CHALMERS: Absolutely, yeah. I want people who get a tax cut - whether it's Stage One ideally, part of Stage Two if our amendments are successful in the Senate - it is important that we get it flowing through the shops and small businesses and other businesses of this country. Right now we've got remarkably weak consumption, which is a function of having stagnant wage growth for so long now. That's the point the Reserve Bank made again yesterday when they said that they can't do all the heavy lifting on their own. We do need to boost consumption. We need to boost wages. We need to get tax cuts into people's hands to help the economy, which has slowed markedly under the life of this Liberal Government.
LANE: The RBA Governor Philip Lowe said last night the RBA is prepared to cut one more time if needed, but says as you pointed out that stimulus can't come from monetary policy alone and that the Government should borrow money cheaply to fund infrastructure. Do you expect that that will happen?
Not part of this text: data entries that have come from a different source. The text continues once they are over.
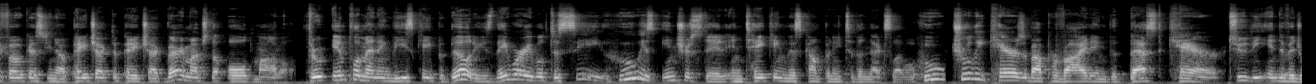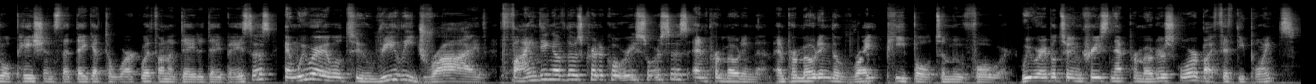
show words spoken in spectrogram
focused, you know, paycheck to paycheck, very much the old model. Through implementing these capabilities, they were able to see who is interested in taking this company to the next level, who truly cares about providing the best care to the individual patients that they get to work with on a day to day basis. And we were able to really drive finding of those critical resources and promoting them and promoting the right people to move forward. We were able to increase net promoter score by 50 points.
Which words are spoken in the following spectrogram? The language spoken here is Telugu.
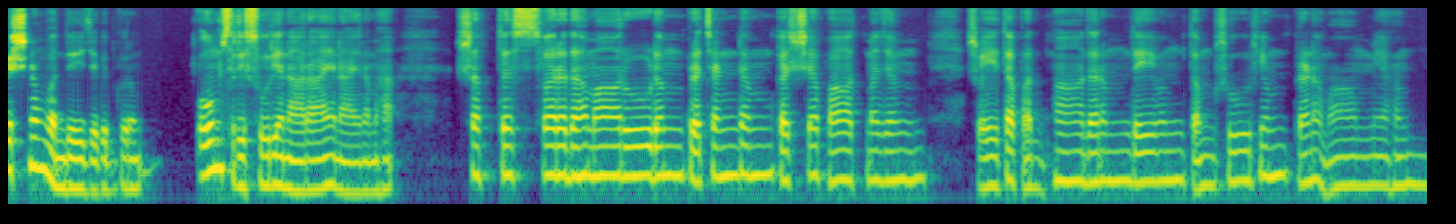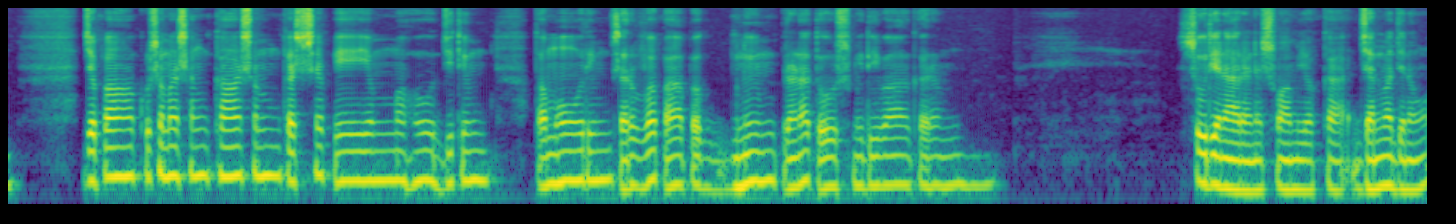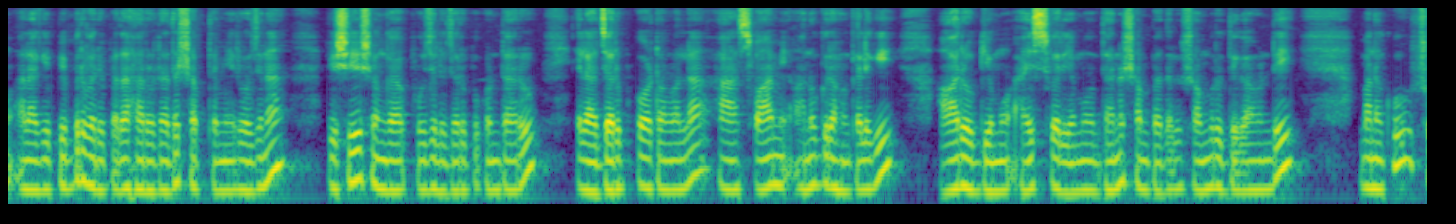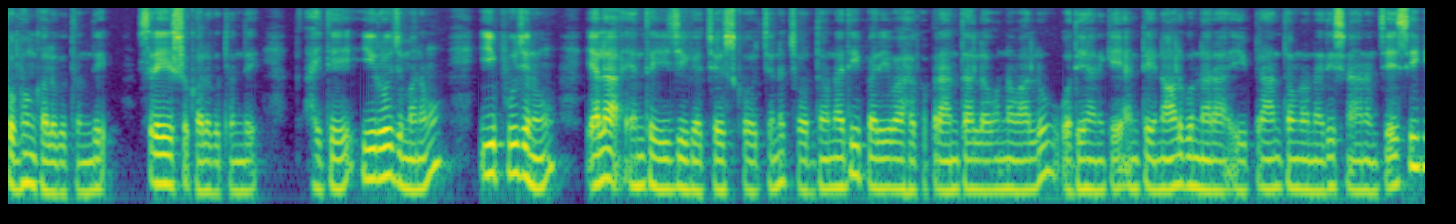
कृष्णं वन्दे जगद्गुरुम्। ॐ श्रीसूर्यनारायणाय नमः। सप्तस्वरधमारूढं प्रचण्डं कश्यपात्मजं श्वेतपद्मादरं देवं तं सूर्यं प्रणमाम्यहं। जपाकुशमसङ्काशं कश्यपेयं महोजितिं तमोरिं सर्वपापघ्निं प्रणतोऽस्मि दिवाकरम्। సూర్యనారాయణ స్వామి యొక్క జన్మదినం అలాగే ఫిబ్రవరి పదహారు రథసప్తమి రోజున విశేషంగా పూజలు జరుపుకుంటారు. ఇలా జరుపుకోవటం వల్ల ఆ స్వామి అనుగ్రహం కలిగి ఆరోగ్యము ఐశ్వర్యము ధన సంపదలు సమృద్ధిగా ఉండి మనకు శుభం కలుగుతుంది. శ్రేయస్సు కలుగుతుంది. అయితే ఈరోజు మనం ఈ పూజను ఎలా ఎంత ఈజీగా చేసుకోవచ్చని చూద్దాం. నదీ పరివాహక ప్రాంతాల్లో ఉన్న వాళ్ళు ఉదయానికి అంటే నాలుగున్నర ఈ ప్రాంతంలో నది స్నానం చేసి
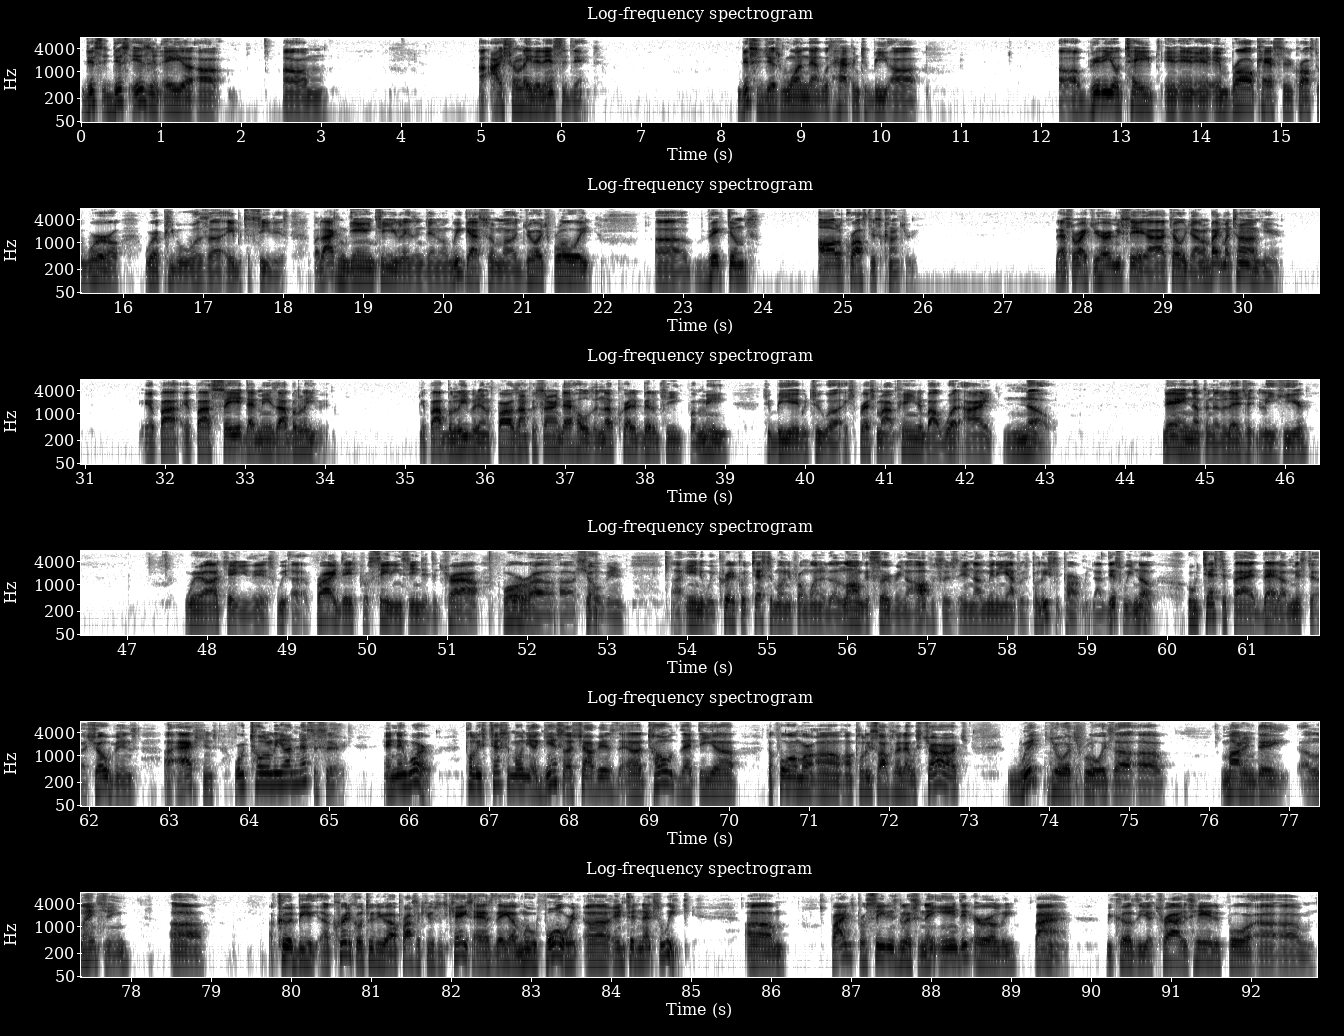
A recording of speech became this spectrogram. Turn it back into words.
This this isn't a um, an isolated incident. This is just one that was happened to be uh, uh, videotaped and, and, and, broadcasted across the world where people was uh, able to see this. But I can guarantee you, ladies and gentlemen, we got some uh, George Floyd uh, victims all across this country. That's right. You heard me say it. I told you. I don't bite my tongue here. If I if I say it, that means I believe it. If I believe it, and as far as I'm concerned, that holds enough credibility for me to be able to uh, express my opinion about what I know. There ain't nothing allegedly here. Well, I'll tell you this. We uh, Friday's proceedings ended the trial for uh, uh, Chauvin uh, ended with critical testimony from one of the longest serving officers in the Minneapolis Police Department. Now, this we know, who testified that uh, Mr. Chauvin's actions were totally unnecessary. And they were. Police testimony against uh, Chavez uh, told that the uh, the former uh, police officer that was charged with George Floyd's modern day lynching could be uh, critical to the uh, prosecution's case as they uh, move forward uh, into next week. Um, Friday's proceedings, listen, they ended early, fine, because the uh, trial is headed for uh, um,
CHALMERS: Well, it should. They should bring forward some of their infrastructure spending. That's the point...
LANE: Do you expect it to happen?
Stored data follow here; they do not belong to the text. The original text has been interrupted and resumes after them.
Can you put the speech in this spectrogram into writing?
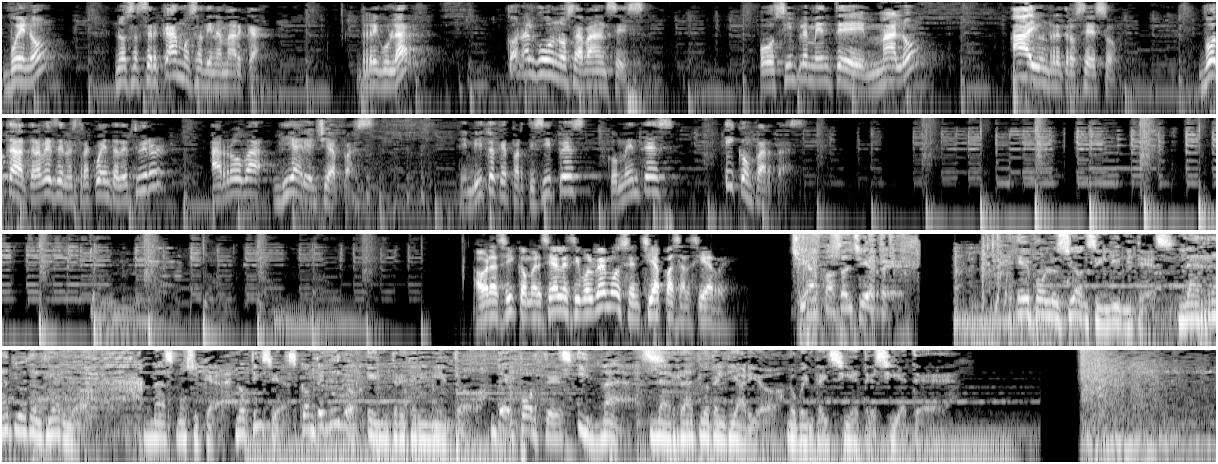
Bueno, nos acercamos a Dinamarca. ¿Regular? Con algunos avances. ¿O simplemente malo? Hay un retroceso. Vota a través de nuestra cuenta de Twitter, arroba Diario Chiapas. Te invito a que participes, comentes y compartas. Ahora sí, comerciales y volvemos en Chiapas al cierre. Chiapas al cierre. Evolución sin límites. La radio del diario. Más música, noticias, contenido, entretenimiento, deportes y más. La radio del diario 977.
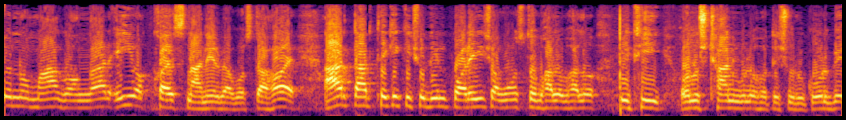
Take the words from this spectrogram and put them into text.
জন্য মা গঙ্গার এই অক্ষয় স্নানের ব্যবস্থা হয়। আর তার থেকে কিছুদিন পরেই সমস্ত ভালো ভালো তিথি অনুষ্ঠানগুলো হতে শুরু করবে।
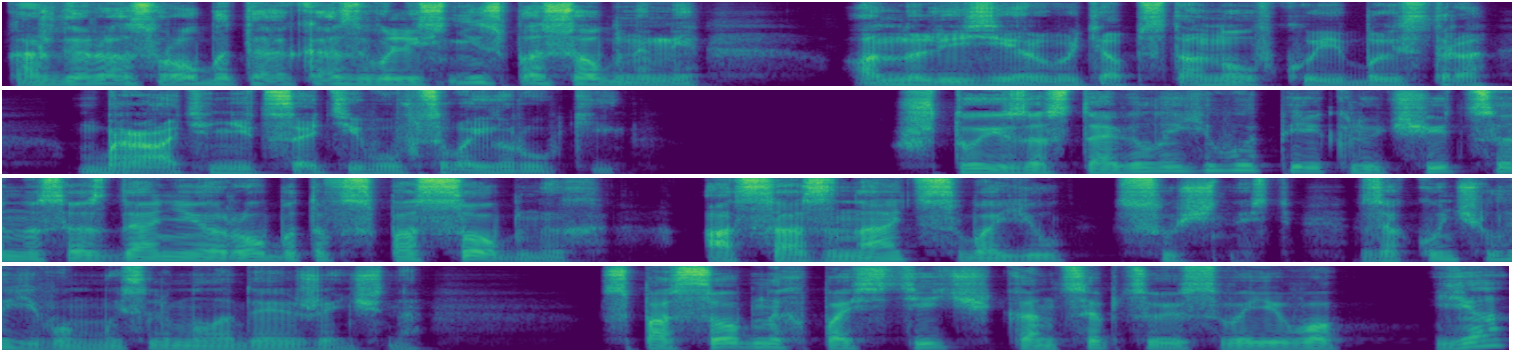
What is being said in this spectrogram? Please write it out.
Каждый раз роботы оказывались неспособными анализировать обстановку и быстро брать инициативу в свои руки. Что и заставило его переключиться на создание роботов, способных осознать свою сущность, закончила его мысль молодая женщина. Способных постичь концепцию своего «я»?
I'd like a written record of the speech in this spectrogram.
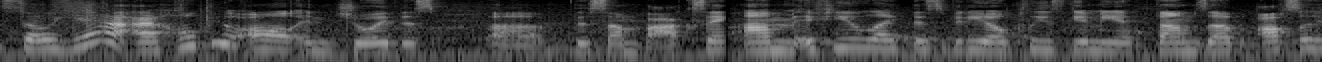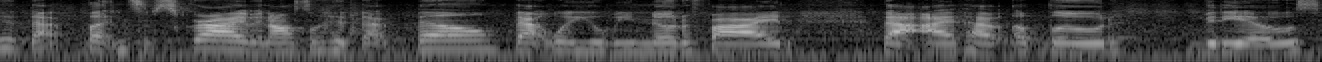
So yeah I hope you all enjoyed this uh, this unboxing. Um, if you like this video please give me a thumbs up. Also hit that button subscribe and also hit that bell. That way you'll be notified that I have upload videos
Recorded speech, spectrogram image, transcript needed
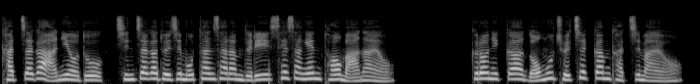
가짜가 아니어도 진짜가 되지 못한 사람들이 세상엔 더 많아요. 그러니까 너무 죄책감 갖지 마요.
CHALMERS: It remains to be seen. The Government has been remarkably pigheaded in picking up some of the suggestions that we've made.
LANE: Why do you think that it?
CHALMERS: Because they're always looking for a fight. They're not looking for...
LANE: Are they looking for a fight or are they looking to protect the surplus. 
CHALMERS: Well, it's possible for the Government to bring forward part of Stage Two of their tax cuts and to bring forward some of their infrastructure spending without jeopardising the surplus that they've forecast for the current year.
LANE: Do you think that's what it's about? The surplus? And do you think that by keeping the surplus that perhaps they're sacrificing jobs?
CHALMERS: I honestly think that the Government thinks there's nothing wrong with this economy. I've heard Josh Frydenberg say - it's remarkable really - but I've heard him say repeatedly that he thinks the economy is strong. That's news to the Reserve Bank, which had to cut interest rates to record lows. It's news to people in the community who are worried about their wages, worried about their mortgages, worried how they'll pay their power bills. And I think the Government's too busy patting themselves on the back for their election win to notice that the economy has deteriorated on their watch. It's the worst possible time for a Government which doesn't have any plan or any idea how to turn things around. The Reserve Bank has been crying out for help and we've been prepared to play a constructive role. But so far the Government thinks everything's fine, everything's hunky dory, nothing needs to change. That's news to every other rational, reasonable, responsible person who's looking at what's happening in the economy right now. 
LANE: Jim Chalmers, thanks for joining AM. 
CHALMERS: Thank you Sabra.